Background Biological treatments have provided new opportunities for disease control for patients with psoriatic arthritis. However, it is important to evaluate their safety, since they expose them to an increased risk of developing malignant tumors and serious infections.
Objectives To examine the rate of solid tumors and serious infections among patients diagnosed with psoriatic arthritis (PsA) treated with biological drugs (BD) in 2011–2015.
Methods We included all PsA patients (CASPAR criteria) under treatment with BD followed in our regional registry (reference population 2.055.000) between January 2011 and December 2015. In order to capture the incidence of new malignancy we excluded patients with a prior history of malignancy. Medical records were fulfilled for patients and were recorded solid tumors diagnosed (date of diagnosis and histology information) and all serious infections (requiring hospitalization or intravenous antibiotics) in this time. Incidence rates (IRs) were calculated per 1000 Person-year (py). We used for this analysis sex, age, disease duration, current BD with or without current DMARD associated. Continuous variables were reported as mean ± standard deviation (SD). Categorical variables were reported as percentages and frequencies. Differences were considered statistically significant if p<0.05 (two-tailed).

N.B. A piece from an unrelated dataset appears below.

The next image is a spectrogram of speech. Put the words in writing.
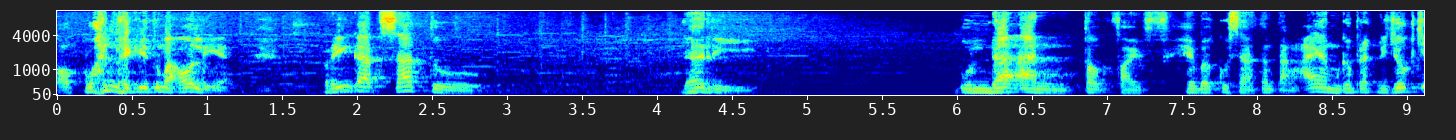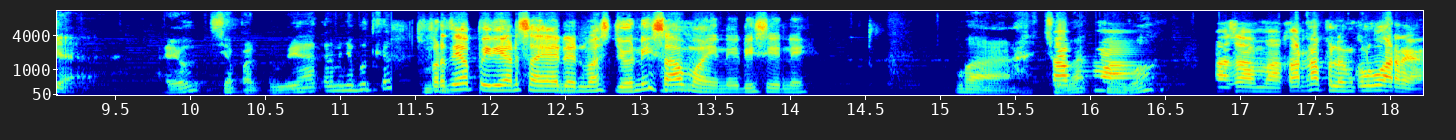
top one lagi itu Maoli ya peringkat satu dari undaan top 5 Hebakusa tentang ayam geprek di Jogja ayo siapa dulu yang akan menyebutkan sepertinya pilihan saya dan Mas Joni sama ini di sini. wah coba Sama. monggo. Sama, karena belum keluar ya.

Results Among 604 patients 329 (54.5%) of whom were men, with a mean age of 53.3±12.6 years and a time since the diagnosis of PsA of 12.4±8.7 years. There were 14 cancers diagnosed during treatment (2.3%), with an IR of 0.48 cases per 1000 patient-years. Patients who developed cancer had a higher age, 63.4±10.0 years vs 53.1±12.6, than those who did not developed (p=0.010). Etanercept was the most used (42%) and no differences were observed among BDs (p=0.214) or between naïve and non-naïve to BD (p=0.384). Current DMARD associated (56.2%) had not differences in tumors (p=0.429). Prostate tumor was the most frequent (21.4%). There were 42 had serious infection (6.2%), with an IR of 13.9 cases per 1000 patient-years, and was more common in men (4.7% vs 8.8%, p=0.049). Severe infections were more frequent in patients non-naïve to BD (10.4% vs 5.4%, p=0.026). Pneumonia (28.6%), varicella-zoster virus infection (16.6%) and soft tissue infections (14.3%) were most frequent. Latent tuberculosis infection was positive in 133 patients (22.0%) and 3 developed tuberculosis.
Conclusions Patients older than 60 years with psoriatic arthritis treated with BDs had a higher incidence of tumor development. Most of patients were men and prostate tumor was the most frequent. Pneumonia was the most frequent serious infection and non-naïve to BD patients had a higher IR of serious infections.
Malignancy incidence in patients with psoriatic arthritis: a comparison cohort-based incidence study. Wilton KM, Crowson CS, Matteson EL.Clin Rheumatol. 2016 Oct; 35(10):2603–7.
Acknowledgements The authors are grateful for the support of the members of the Galician Society of Rheumatology (SOGARE).
Disclosure of Interest None declared